Your assignment:
Please copy every record below exactly, leaving out the pictures.

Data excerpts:
····················

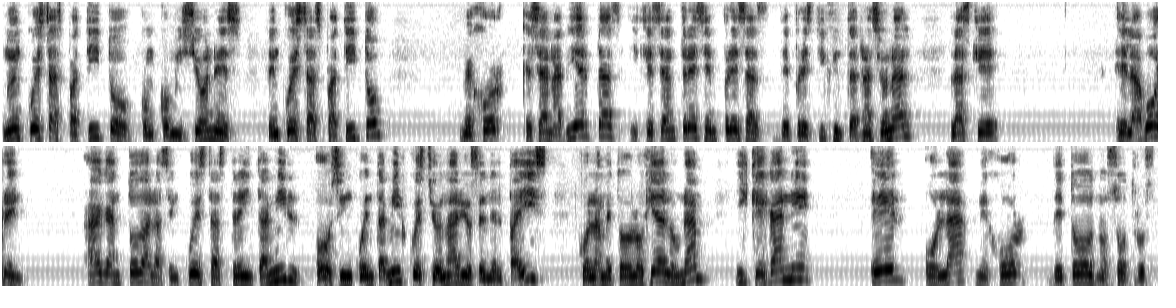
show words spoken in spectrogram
no encuestas patito con comisiones de encuestas patito, mejor que sean abiertas y que sean tres empresas de prestigio internacional las que elaboren, hagan todas las encuestas, 30 mil o 50 mil cuestionarios en el país con la metodología de la UNAM y que gane el o la mejor de todos nosotros,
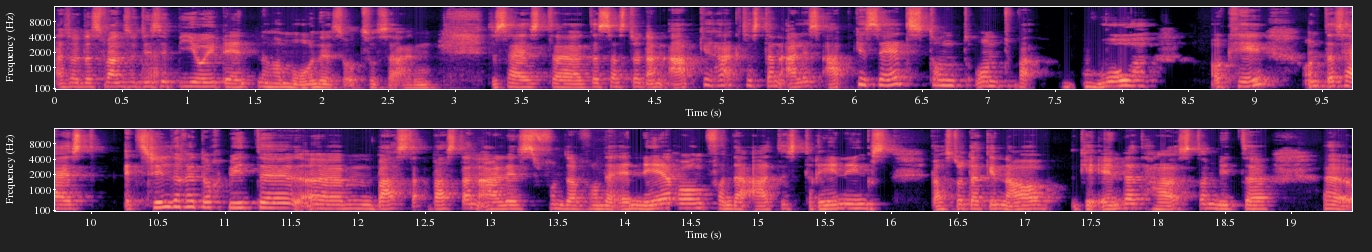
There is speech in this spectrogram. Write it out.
Also das waren so diese bioidenten Hormone sozusagen. Das heißt, äh, das hast du dann abgehakt, hast dann alles abgesetzt und, und wo, okay, und das heißt, Jetzt schildere doch bitte, ähm, was, was dann alles von der, von der Ernährung, von der Art des Trainings, was du da genau geändert hast, damit äh, äh,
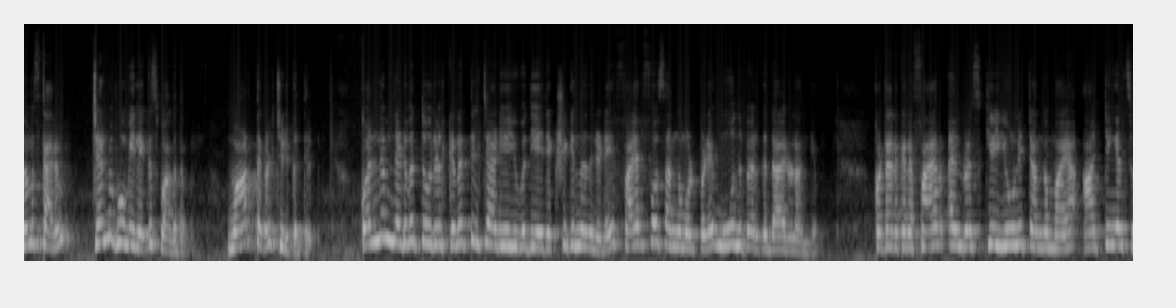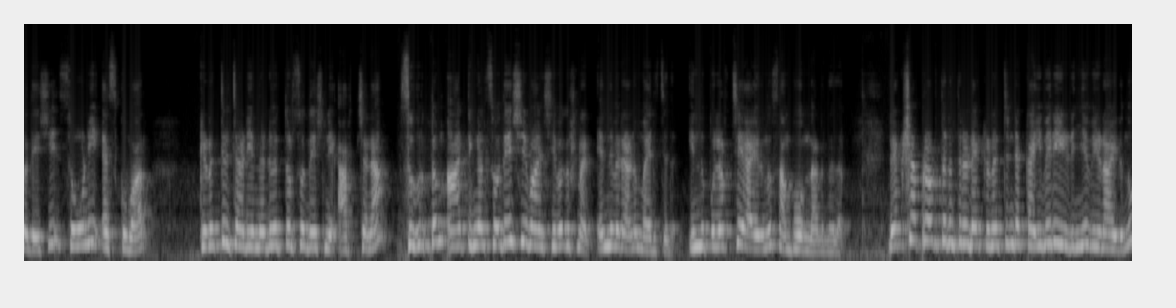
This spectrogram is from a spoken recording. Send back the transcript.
നമസ്കാരം. ജന്മഭൂമിയിലേക്ക് സ്വാഗതം. വാർത്തകൾ ചുരുക്കത്തിൽ. കൊല്ലം നെടുവത്തൂരിൽ കിണറ്റിൽ ചാടിയ യുവതിയെ രക്ഷിക്കുന്നതിനിടെ ഫയർഫോഴ്സ് അംഗം ഉൾപ്പെടെ മൂന്ന് പേർക്ക് ദാരുണാന്ത്യം. Kottarakkara fire and rescue unit അംഗമായ ആറ്റിങ്ങൽ സ്വദേശി സോണി എസ് കുമാർ കിണറ്റിൽ ചാടിയ നെടുവത്തൂർ സ്വദേശിനി അർച്ചന സുഹൃത്തും ആറ്റിങ്ങൽ സ്വദേശിയുമായ ശിവകൃഷ്ണൻ എന്നിവരാണ് മരിച്ചത്. ഇന്ന് പുലർച്ചെയായിരുന്നു സംഭവം നടന്നത്. രക്ഷാപ്രവർത്തനത്തിനിടെ കിണറ്റിന്റെ കൈവരി ഇടിഞ്ഞ് വീണായിരുന്നു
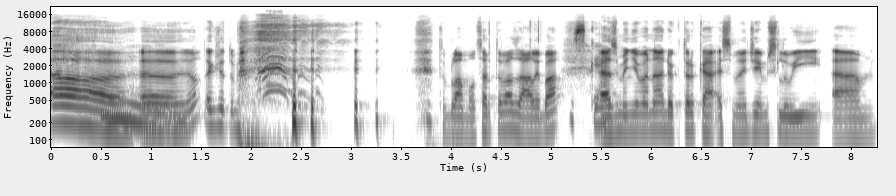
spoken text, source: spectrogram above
Uh, hmm. uh, no, takže to, to byla Mozartová záliba. Uh, zmiňovaná doktorka Esme James Louis um,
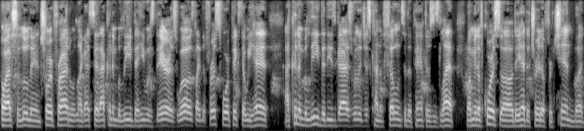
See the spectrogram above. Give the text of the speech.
Oh, absolutely. And Troy Pride, like I said, I couldn't believe that he was there as well. It's like the first four picks that we had, I couldn't believe that these guys really just kind of fell into the Panthers' lap. Well, I mean, of course, uh, they had to trade up for Chinn, but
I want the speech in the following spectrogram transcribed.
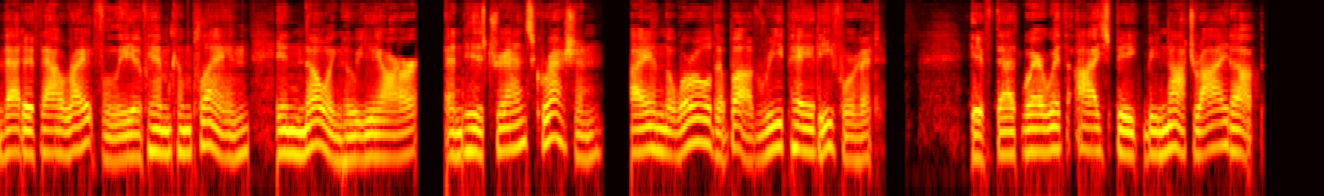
That if thou rightfully of him complain, in knowing who ye are, and his transgression, I in the world above repay thee for it. If that wherewith I speak be not dried up,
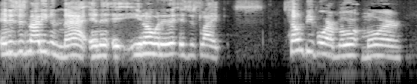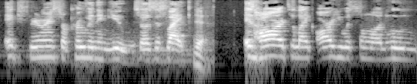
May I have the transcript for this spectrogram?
and it's just not even that. And it, it, you know what it is? It's just like some people are more more experienced or proven than you. So it's just like Yeah. It's hard to like argue with someone who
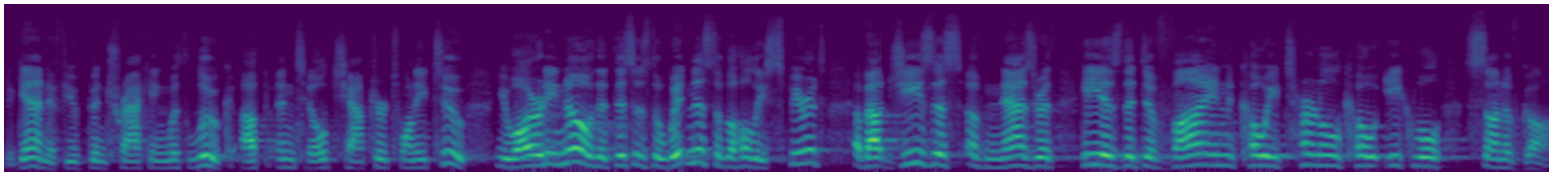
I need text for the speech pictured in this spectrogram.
But again, if you've been tracking with Luke up until chapter 22, you already know that this is the witness of the Holy Spirit about Jesus of Nazareth. He is the divine, co eternal, co equal Son of God.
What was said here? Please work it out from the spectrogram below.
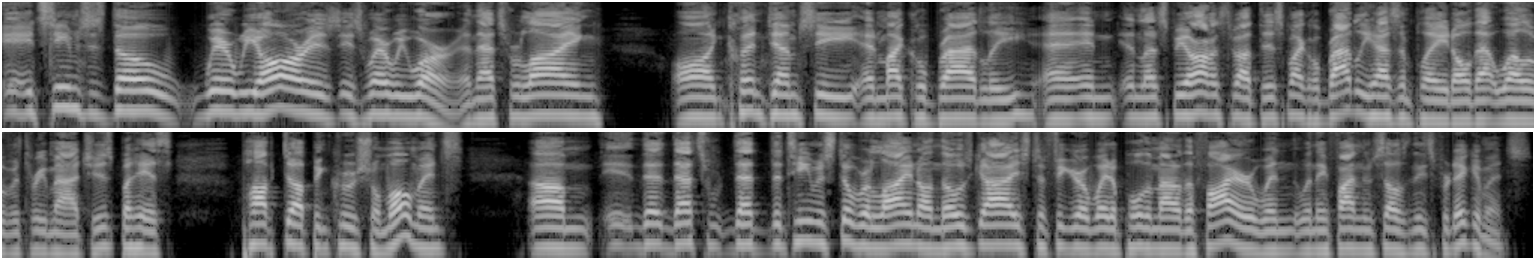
it seems as though where we are is, is where we were, and that's relying on Clint Dempsey and Michael Bradley. And, and, and let's be honest about this: Michael Bradley hasn't played all that well over three matches, but has popped up in crucial moments. Um, that that's that the team is still relying on those guys to figure a way to pull them out of the fire when when they find themselves in these predicaments.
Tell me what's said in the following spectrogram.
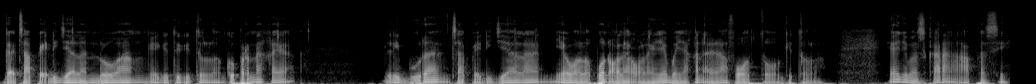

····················

Finished exercise:
show words spoken in spectrogram
no encuestas patito con comisiones de encuestas patito, mejor que sean abiertas y que sean tres empresas de prestigio internacional las que elaboren, hagan todas las encuestas, 30 mil o 50 mil cuestionarios en el país con la metodología de la UNAM y que gane el o la mejor de todos nosotros,
There is speech in this spectrogram. Write it out.
Also das waren so diese bioidenten Hormone sozusagen. Das heißt, äh, das hast du dann abgehakt, hast dann alles abgesetzt und, und wo, okay, und das heißt, Jetzt schildere doch bitte, ähm, was, was dann alles von der, von der Ernährung, von der Art des Trainings, was du da genau geändert hast, damit äh, äh,
This spectrogram is from a spoken recording. Send back the transcript.
നമസ്കാരം. ജന്മഭൂമിയിലേക്ക് സ്വാഗതം. വാർത്തകൾ ചുരുക്കത്തിൽ. കൊല്ലം നെടുവത്തൂരിൽ കിണറ്റിൽ ചാടിയ യുവതിയെ രക്ഷിക്കുന്നതിനിടെ ഫയർഫോഴ്സ് അംഗം ഉൾപ്പെടെ മൂന്ന് പേർക്ക് ദാരുണാന്ത്യം. Kottarakkara fire and rescue unit അംഗമായ ആറ്റിങ്ങൽ സ്വദേശി സോണി എസ് കുമാർ കിണറ്റിൽ ചാടിയ നെടുവത്തൂർ സ്വദേശിനി അർച്ചന സുഹൃത്തും ആറ്റിങ്ങൽ സ്വദേശിയുമായ ശിവകൃഷ്ണൻ എന്നിവരാണ് മരിച്ചത്. ഇന്ന് പുലർച്ചെയായിരുന്നു സംഭവം നടന്നത്. രക്ഷാപ്രവർത്തനത്തിനിടെ കിണറ്റിന്റെ കൈവരി ഇടിഞ്ഞ് വീണായിരുന്നു
spoken text, source: spectrogram above
Uh, hmm. uh, no, takže to, to byla Mozartová záliba. Uh, zmiňovaná doktorka Esme James Louis um,
See the spectrogram above. Give the text of the speech.
Oh, absolutely. And Troy Pride, like I said, I couldn't believe that he was there as well. It's like the first four picks that we had, I couldn't believe that these guys really just kind of fell into the Panthers' lap. Well, I mean, of course, uh, they had to trade up for Chinn, but
I want the speech in the following spectrogram transcribed.
That if thou rightfully of him complain, in knowing who ye are, and his transgression, I in the world above repay thee for it. If that wherewith I speak be not dried up,
May I have the transcript for this spectrogram?
and it's just not even that. And it, it, you know what it is? It's just like some people are more more experienced or proven than you. So it's just like Yeah. It's hard to like argue with someone who
I need text for the speech pictured in this spectrogram.
But again, if you've been tracking with Luke up until chapter 22, you already know that this is the witness of the Holy Spirit about Jesus of Nazareth. He is the divine, co eternal, co equal Son of God.
What was said here? Please work it out from the spectrogram below.
it seems as though where we are is, is where we were, and that's relying on Clint Dempsey and Michael Bradley. And, and, and let's be honest about this: Michael Bradley hasn't played all that well over three matches, but has popped up in crucial moments. Um, that that's that the team is still relying on those guys to figure a way to pull them out of the fire when when they find themselves in these predicaments.
Tell me what's said in the following spectrogram.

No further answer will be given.